Some degree of returning investor confidence in Stereotaxis was demonstrated in August as the company tapped institutional investors for a $25 million private placement, selling more than 12 million shares to healthcare-focused and growth-oriented investors. Fischel pointed out that financing was not necessary for the company to accomplish its goals but will enhance its commercial growth initiatives and a second wave of innovation.
"At September 30, we had cash and cash equivalents of $31.7 million and no debt," Sterotaxis CFO Kimberly R. Peery said on the company's most recent conference call. "This strong balance sheet allows for increased investment in growth initiatives and the ability to reach profitability without additional financings."

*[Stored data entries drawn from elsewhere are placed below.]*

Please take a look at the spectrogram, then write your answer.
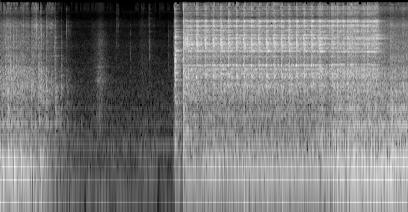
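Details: Two-stroke hovercraft engine with fuel supply unhooked cranks through a quiet gap, then catches into a rough, uneven burble; fuel dripping out, engine flooding and running rough.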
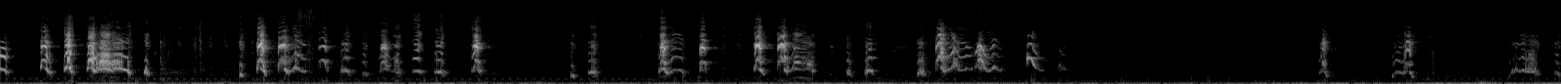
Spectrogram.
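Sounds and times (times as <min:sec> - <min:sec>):
red fox calling in a zoo: 0:00.0 - 0:10.7, 0:15.1 - 0:15.6.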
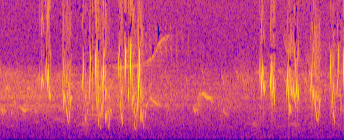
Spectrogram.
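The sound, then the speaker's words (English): Bright, liquid twittering chirps from tree swallows gathering near nest boxes on posts at the edge of a marsh in June sunlight come in quick bursts, pausing briefly midway before another rapid flurry of calls, clear with no voices present. “Tree swallows glisten in the June sunlight.”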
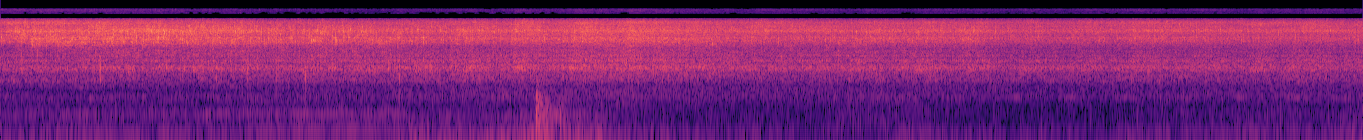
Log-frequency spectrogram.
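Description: Tomato paste sizzling as it hits hot oil and ginger-garlic paste in a stainless steel karahi, stirred with a spatula. There is a single knock about five seconds in, and the sizzle eases a little near the end.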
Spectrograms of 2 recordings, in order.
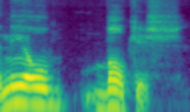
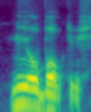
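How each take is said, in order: First: Neo-Bolkish sounded out slowly, syllable by syllable; drawn out, carefully spelled-out Neo-Bolkish; slow careful pronunciation. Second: Said in the usual way. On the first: Shown as a demonstration. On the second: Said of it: "and the Neo-Bolkish".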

The company may have hit a turning point in its most recent quarter, posting a revenue increase and no loss per share. For Q3, the company brought in $8.2 million, up from $7.6 million in the same period a year ago and up sequentially from $6.7 million. The revenue increase was only slight but represented a departure from a revenue decline in two of the past three quarters and throughout 2018.
The case for investing now

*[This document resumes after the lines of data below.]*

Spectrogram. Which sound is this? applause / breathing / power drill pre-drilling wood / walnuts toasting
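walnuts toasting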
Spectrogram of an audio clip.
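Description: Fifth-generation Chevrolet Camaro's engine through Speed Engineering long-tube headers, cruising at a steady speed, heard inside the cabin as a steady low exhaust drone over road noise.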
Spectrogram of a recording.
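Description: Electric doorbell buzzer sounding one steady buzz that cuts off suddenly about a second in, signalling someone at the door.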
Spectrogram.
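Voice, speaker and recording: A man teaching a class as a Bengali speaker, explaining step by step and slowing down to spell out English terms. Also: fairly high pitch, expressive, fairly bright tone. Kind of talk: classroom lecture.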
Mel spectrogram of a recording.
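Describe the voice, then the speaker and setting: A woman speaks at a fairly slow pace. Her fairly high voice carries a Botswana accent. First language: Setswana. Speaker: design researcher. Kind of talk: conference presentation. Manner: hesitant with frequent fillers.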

Under Fischel's leadership Stereotaxis has increased its research and development spending in the past two years, from $4.8 million in 2017 to $8 million in 2018 and $10 million this year. Fischel said this translates to about 30% of sales and the amount is "far above" the company's weight class when compared to its peers. The company has invested extensive time and effort into development of its next-generation robotic surgery system, Genesis, which it says will improve magnetic navigation with increased efficiency and reduced size.

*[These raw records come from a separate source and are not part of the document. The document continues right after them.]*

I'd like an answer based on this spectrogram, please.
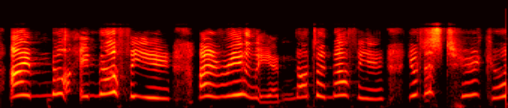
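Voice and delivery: very high, whiny breakup voice; mock the sobbing girlfriend; squeaky fake-tearful girlfriend.

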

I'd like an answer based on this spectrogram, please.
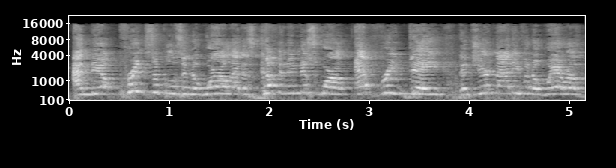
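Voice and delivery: ordinary delivery

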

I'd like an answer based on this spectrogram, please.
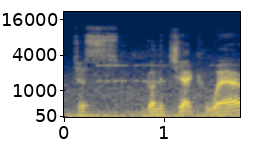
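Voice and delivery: ordinary talk, nothing marked

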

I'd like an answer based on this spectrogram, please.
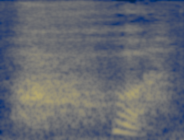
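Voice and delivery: big unvoiced puff of air; winded exhale. Real, not acted. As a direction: blow out a breath to recover. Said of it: "I'm out of breath".

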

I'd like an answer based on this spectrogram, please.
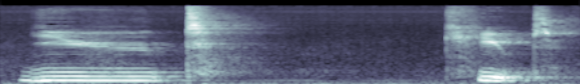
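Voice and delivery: Cute said softly as separate sounds; sounds chopped apart. Shown as a demonstration. Teacher chopping Cute quietly for the class. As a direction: chop Cute into its sounds, gently. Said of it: "Let's chop it out".

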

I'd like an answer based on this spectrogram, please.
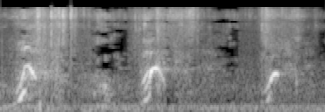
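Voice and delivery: very high unvoiced puffs of woof; breathy dog bark. Child singing about her dog, tiny whispered puppy barks.

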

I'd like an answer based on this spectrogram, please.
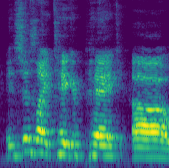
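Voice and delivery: normal talking voice

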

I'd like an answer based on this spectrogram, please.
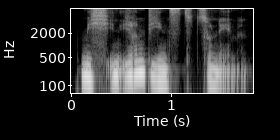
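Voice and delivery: usual speaking voice

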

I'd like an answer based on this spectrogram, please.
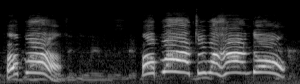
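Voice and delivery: very high, loud yell; panicked calling out. Real, not acted. Player calling papá while going down, high shouting.

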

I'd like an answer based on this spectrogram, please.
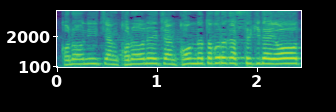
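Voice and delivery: loud model shout. Shown as a demonstration. Host shows children how to praise students, loudly called out. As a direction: demonstrate a big-voiced compliment. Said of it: "みんなで大きな言葉で".

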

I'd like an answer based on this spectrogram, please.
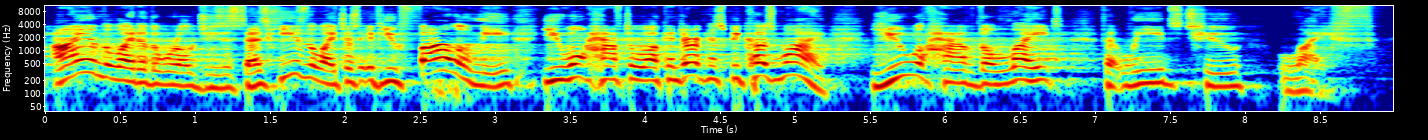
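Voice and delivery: usual speaking voice

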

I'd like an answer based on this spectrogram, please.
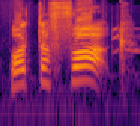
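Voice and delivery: loud, high furious outburst; real gamer rage, shouting; angry yell. Real, not acted. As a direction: yell it at the screen in disbelief. Rage at teammate's throw.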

The system is cleared for launch in Europe and is in the final stages of the regulatory process in the US. Fischel characterizes the launch, along with the rollout of a proprietary fluoroscope product, as "the first significant wave in our commercial growth strategy." According to a presentation made by Fischel at the Heart Rhythm Society convention earlier this year, the system is 2000 pounds lighter than its predecessor, is one-fifth smaller from a patient perspective, is faster and instantaneously responsive, and benefits from simplified installation and maintenance. The company has high hopes for Genesis, but uncertainty remains on how much its launch will boost revenue, and when.
The company is also working on a proprietary magnetic ablation catheter it expects to serve as an even more substantial driver of revenue growth and it recently entered partnerships that may yield growth in the area of preoperative mapping technology.
Annual revenues for robotic surgery systems are expected around $3 billion for 2019 and growth of 15% per year is expected, according to market research firm IBISWorld, and the number of potential patients for Stereotaxis' products is huge, with approximately one in 18 people, or 5% of the US population, estimated to be living with an arrhythmia. However, Stereotaxis has not shown investors it can successfully capture the market yet, and the company has been around for 15 years. Technology-wise the company is frequently compared to Intuitive Surgical (NASDAQ:ISRG), which has seen its market cap grow to nearly $67 billion, and has even been mentioned as an acquisition target for Intuitive.
But while management consistently cites its efforts to return to stable financial footing, its work has not yet materialized in the company's financials. Stereotaxis is worth keeping an eye on to see if its new products like Genesis can take hold in numbers that lead to a true turnaround, but investors would be wise to look for more signs management is executing on plans before making an investment.